As strange as the foregoing may seem, what follows is stranger still. La Moule Chauve's designers readily admit to analogue vinyl's superiority. Indeed, it is this concession that provides the foundation for the most radical departure from digital technology yet attempted. The thinking operates so: if the earlier format surpasses digital silver in terms of musicality, then, by analogy, the earliest attempts at commercial digital surpass the dernier cri (pronounced dern-yay CREE -- that's French for the latest thing) in digital technology. I know, I know, it sounds awfully fishy. Well, fishy-squishy, whoop-dee-doo, it's all in the listening. Hang on, we're almost there. The thinking goes on to say, hey, never mind all this nonsense about 24/96 and so on. Let's retrogress to 14-bit, which in fact is where the very first CD players dwelt, even though they all claimed 16-bit performance. Doesn't sound encouraging, does it? Hey, I said hang on. It's me, Jonathan Foote! When have I ever led you ashtray? Here's the deal: the noise, grunge and spuriae we associate with truncated word-length translate as if by magic to the crackle, hiss and pops we philovinylites associate, eyes brimming nostalgic tears, with the stereophonic vinyl platter! It's true! It works! I, Jonathan Foote, hear it! Those devilish Frenchies begin rolling off the highs at about 10 kHz, add a generous dollop of even-order distortion from mid-bass through to about two kHz, and poof! -- you're listening to black! For about an hour. Our prototype emitted a puff of unoceanic smoke and lapsed into silence. Edith Piaf and I interpret this breakdown as an earnest of ultra-high-end validity, where most everything goes up in smoke sooner than later.
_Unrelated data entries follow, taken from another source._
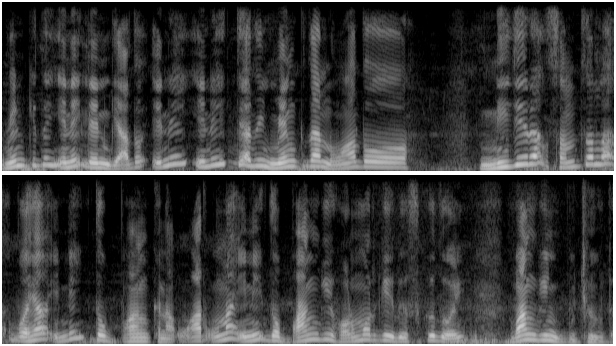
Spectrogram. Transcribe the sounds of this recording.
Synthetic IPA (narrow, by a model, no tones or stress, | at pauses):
mɛnkɛd̪əɲɛnɛc̚lɛnɡɛjaʔd̪ɔʔɛnɛcɛnɛc̚t̪ɛad̪iɲmɛŋkd̪anɔwad̪ɔ | nid͡ʒɛɾaʔsant̪alaʔbəɦjawʔɛ̰nɛc̚d̪ɔbaŋkana̰ʔaɾɔ̰naʔinic̚d̪ɔbaŋɡiɦɔɽmɔɾɡɛɾəskəd̪ɔjbaŋɡiɲbud͡ʒʱəwd̪ɔ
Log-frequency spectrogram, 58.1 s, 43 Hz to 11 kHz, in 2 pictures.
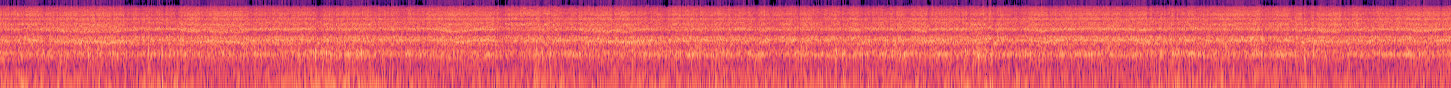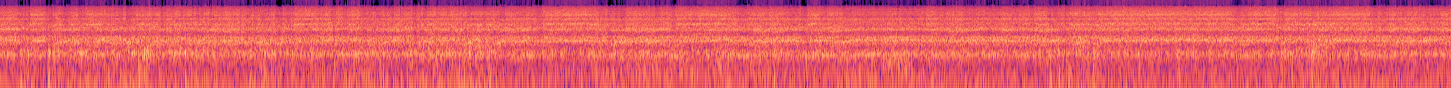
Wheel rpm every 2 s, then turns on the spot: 210, 220, 220, 240, 220, 220, 220, 230, 230, 230, 230, 230, 230, 220, 230, 220, 210, 210, 220, 210, 210, 220, 220, 230, 220, 220, 230, 220, 220.
none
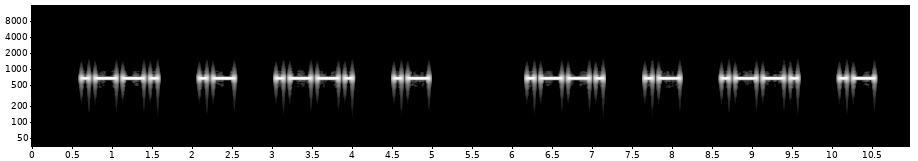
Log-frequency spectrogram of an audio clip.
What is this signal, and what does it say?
Morse code, heard as a keyed tone, about 14 wpm, spaced as for 10 wpm, 680 Hz. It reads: PAPA PAPA
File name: Morsekurs / Witze / Witz 02. Februar 2021, 50 F70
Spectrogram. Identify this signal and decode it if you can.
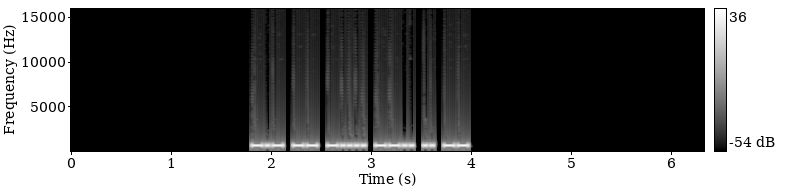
Morse code, heard as a keyed tone, about 36 wpm, 700 Hz. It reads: KM6ZIM
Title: USA Call Signs - 6 Characters - Repeated 2x - 35wpm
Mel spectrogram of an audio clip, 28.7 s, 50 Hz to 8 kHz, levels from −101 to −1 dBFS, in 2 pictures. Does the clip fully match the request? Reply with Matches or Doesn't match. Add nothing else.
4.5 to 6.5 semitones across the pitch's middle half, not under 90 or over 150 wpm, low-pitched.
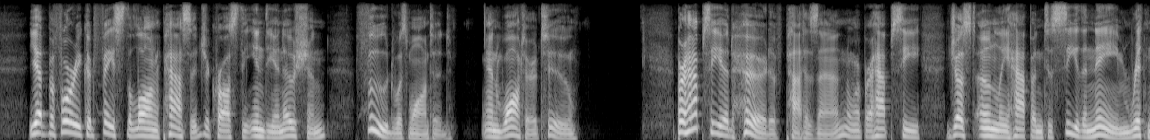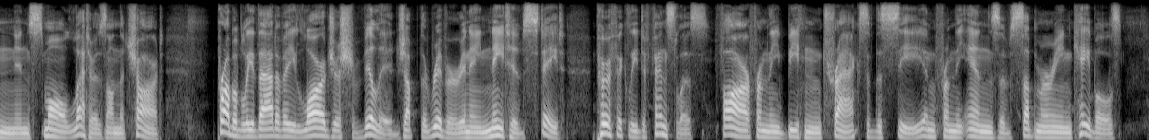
Matches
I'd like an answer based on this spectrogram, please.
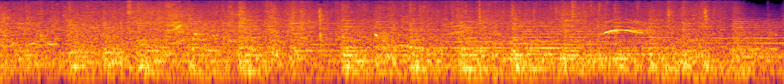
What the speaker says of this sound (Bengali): মেঘলা আকাশ, এরই মাঝে বীরভূমের রামপুরহাটে শিলাবৃষ্টি।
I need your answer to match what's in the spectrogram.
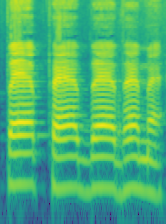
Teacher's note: ओष्ठ यानी कि होठों से हमारे स्पर्श होगा तब इनका उच्चारण होगा, बिना होठों का उच्चारण नहीं हो पाता। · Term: ओष्ठ्य व्यंजन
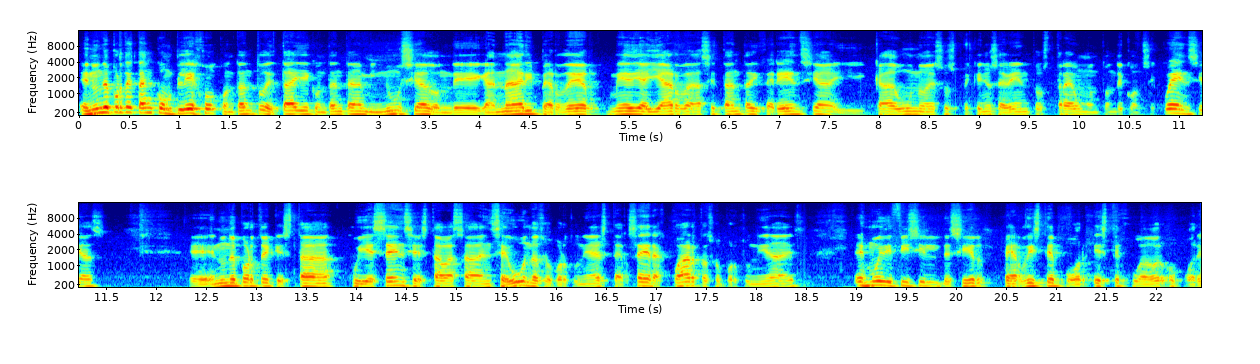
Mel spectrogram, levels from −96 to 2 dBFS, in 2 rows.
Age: 40-59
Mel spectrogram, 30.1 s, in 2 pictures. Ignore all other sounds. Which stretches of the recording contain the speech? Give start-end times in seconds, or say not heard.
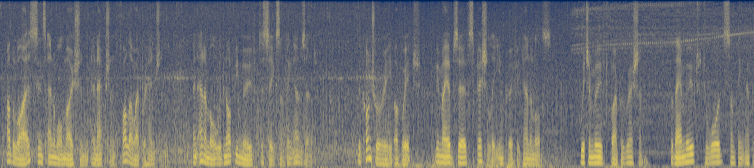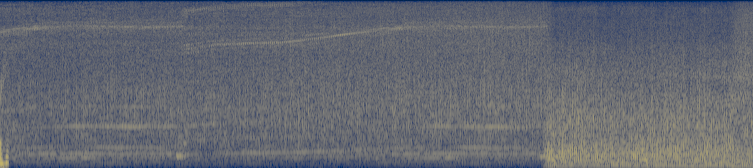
0.0-6.5, 7.2-15.2.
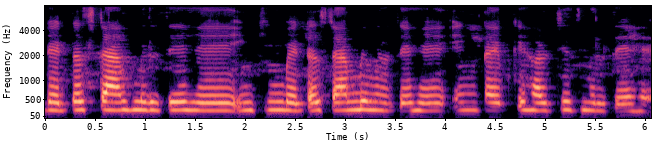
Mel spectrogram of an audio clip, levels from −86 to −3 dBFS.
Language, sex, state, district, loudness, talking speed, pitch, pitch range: Hindi, female, Maharashtra, Nagpur, -20 LUFS, 120 wpm, 210 Hz, 205-220 Hz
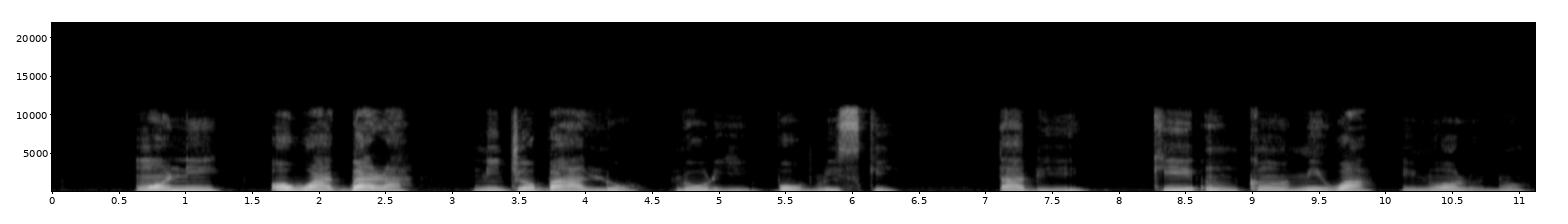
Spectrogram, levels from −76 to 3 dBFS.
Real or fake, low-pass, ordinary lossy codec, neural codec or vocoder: real; 10.8 kHz; none; none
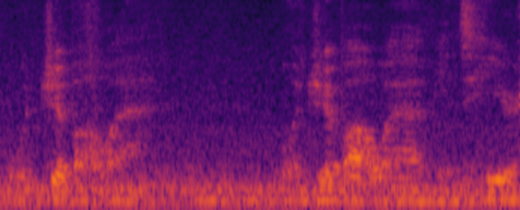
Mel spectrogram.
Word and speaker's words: Ojibwa: whack what i've heard chippewa and ojibwe are mispronunciations of ojibwa what jibawa means he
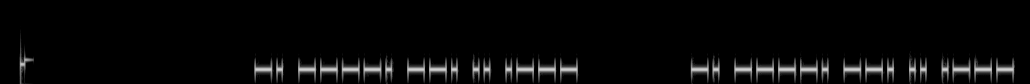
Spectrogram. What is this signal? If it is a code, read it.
Morse code, heard as a keyed tone, about 22 wpm, 700 Hz. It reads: N9GIJ N9GIJ
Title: USA Call Signs - 5 Characters - Repeated 2x - 22wpm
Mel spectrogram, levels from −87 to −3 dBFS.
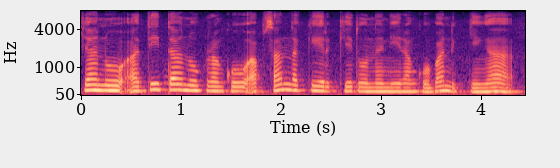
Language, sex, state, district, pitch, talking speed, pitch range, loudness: Garo, male, Meghalaya, South Garo Hills, 155 Hz, 110 wpm, 145-180 Hz, -16 LUFS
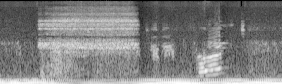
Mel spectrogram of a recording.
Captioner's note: oxygen pipe whirling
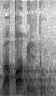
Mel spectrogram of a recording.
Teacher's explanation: क़ाफ हुरूफ मुस्तालिया में से है इसलिए इसको पुर पढ़ेंगे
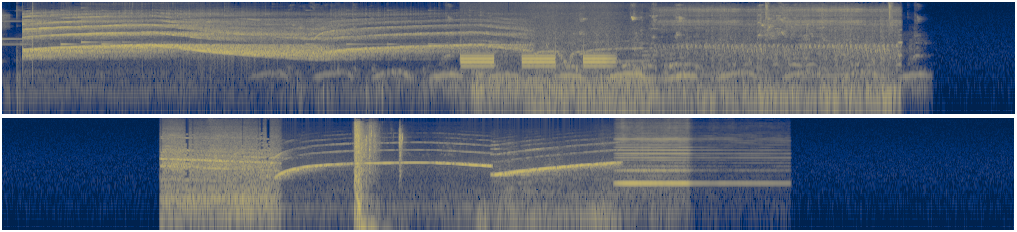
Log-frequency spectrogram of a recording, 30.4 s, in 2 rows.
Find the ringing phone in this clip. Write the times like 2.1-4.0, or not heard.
6.8-9.2.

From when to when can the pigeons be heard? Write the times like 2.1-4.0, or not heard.
3.7-13.9.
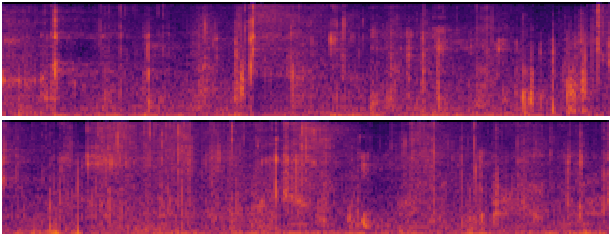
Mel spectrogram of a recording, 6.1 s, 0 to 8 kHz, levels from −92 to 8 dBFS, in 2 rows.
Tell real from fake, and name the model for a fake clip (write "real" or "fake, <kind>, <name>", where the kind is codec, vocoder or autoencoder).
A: real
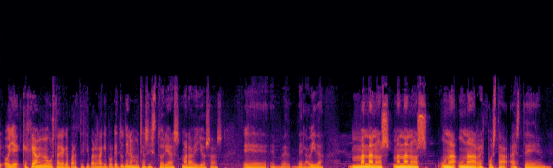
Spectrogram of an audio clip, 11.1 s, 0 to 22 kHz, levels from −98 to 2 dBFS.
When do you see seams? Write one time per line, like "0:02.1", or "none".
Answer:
none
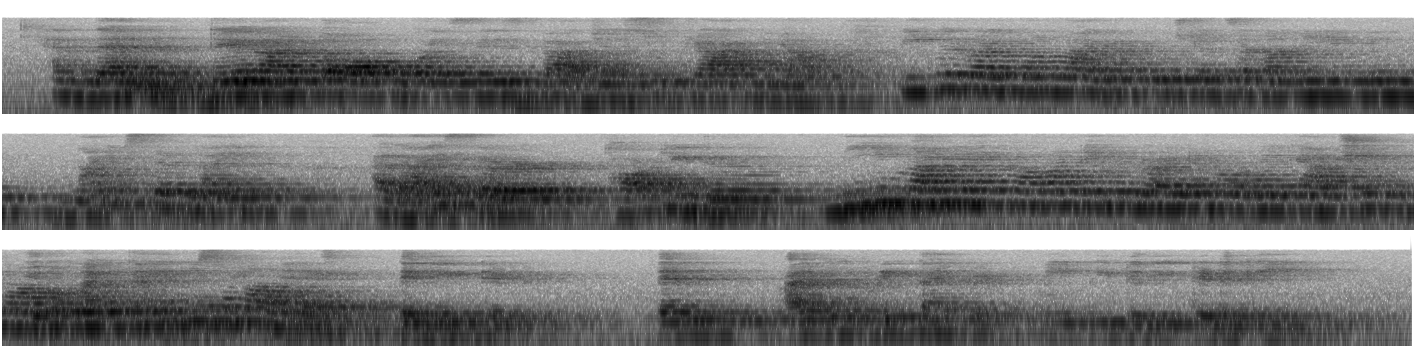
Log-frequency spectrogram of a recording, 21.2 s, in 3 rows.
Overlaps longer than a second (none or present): present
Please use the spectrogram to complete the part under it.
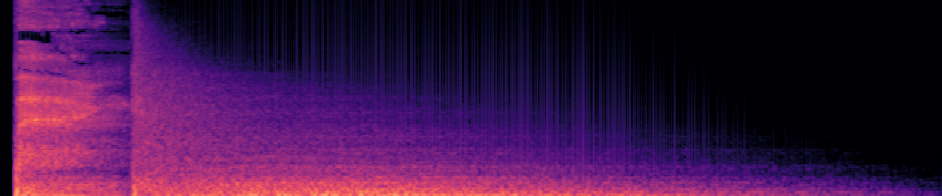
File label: The word ‘Bang’ spoken in deep, ominous male voice with explosion.; Exclamations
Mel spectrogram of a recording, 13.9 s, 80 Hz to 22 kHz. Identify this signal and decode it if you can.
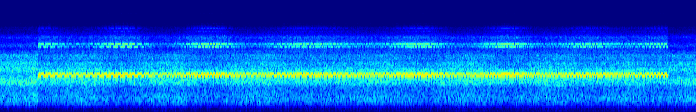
NAVTEX (SITOR-B), 100 baud, 170 Hz shift, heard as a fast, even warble, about 1700 Hz centre, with radio static. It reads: ZCZC KB85 GALE WARNING 260. S 3 TO 4 EXPECTED SOON. NNNN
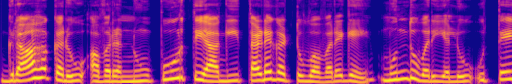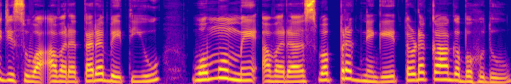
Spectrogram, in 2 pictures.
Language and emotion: Kannada, neutral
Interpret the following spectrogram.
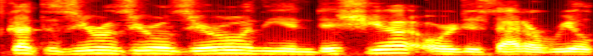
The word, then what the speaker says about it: indicia: I don't know how people pronounce it. I always pronounce it indicia because that's how it would be pronounced in Latin.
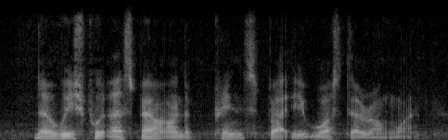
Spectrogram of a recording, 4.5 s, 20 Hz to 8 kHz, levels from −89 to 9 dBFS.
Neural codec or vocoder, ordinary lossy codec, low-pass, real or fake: codec, 16 kHz, 4 kbps, FreqCodec, larger model; Opus, 32 kbps; 7.2 kHz; fake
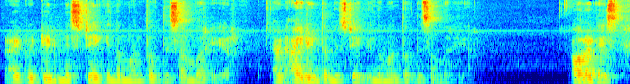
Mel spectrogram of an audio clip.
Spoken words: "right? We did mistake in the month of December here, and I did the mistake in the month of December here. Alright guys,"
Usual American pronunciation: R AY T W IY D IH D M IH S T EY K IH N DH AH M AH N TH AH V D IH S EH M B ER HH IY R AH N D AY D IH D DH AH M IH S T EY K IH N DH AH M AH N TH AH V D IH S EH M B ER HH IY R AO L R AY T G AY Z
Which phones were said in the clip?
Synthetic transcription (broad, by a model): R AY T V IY D IH D M IH S T EY K IH N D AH M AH N T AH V D IH S EH M B ER HH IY R AH N D AY D IH D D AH M IH S T EY K IH N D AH M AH N T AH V D IH S EH M B ER HH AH R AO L AY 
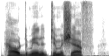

La Moule Chauve's anomalies are yet to be resolved -- whether, for example, to include a read-out. The consortium's thinking lists toward not. It's enough, say they, that we provide a line-cord receptacle and a pair of inputs. Several mavericks in the design team are arguing for outputs but appear to be getting nowhere. If it's bells and whistles you're after, the team leader says, buy japonaise (pronounced jah-poh-NAYS -- it means Japanese).

Don't relax. I'll be back.